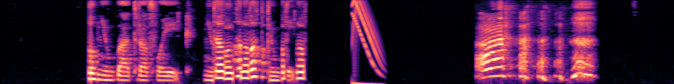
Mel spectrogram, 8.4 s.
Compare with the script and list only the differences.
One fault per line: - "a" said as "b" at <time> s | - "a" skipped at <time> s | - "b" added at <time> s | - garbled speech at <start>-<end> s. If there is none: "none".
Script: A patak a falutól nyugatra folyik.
- "patak a falutól" skipped at 1.2 s
- garbled speech at 2.6-3.8 s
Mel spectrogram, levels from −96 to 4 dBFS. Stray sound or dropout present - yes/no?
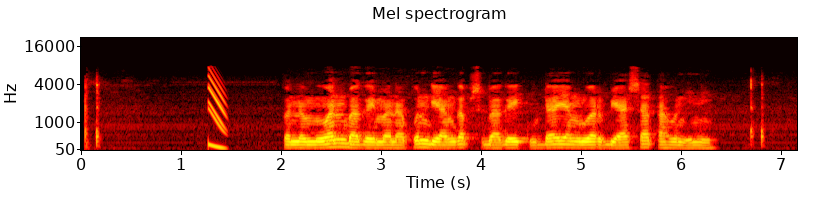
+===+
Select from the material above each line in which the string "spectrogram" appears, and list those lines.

Mel spectrogram, 8.4 s.
Mel spectrogram, levels from −96 to 4 dBFS. Stray sound or dropout present - yes/no?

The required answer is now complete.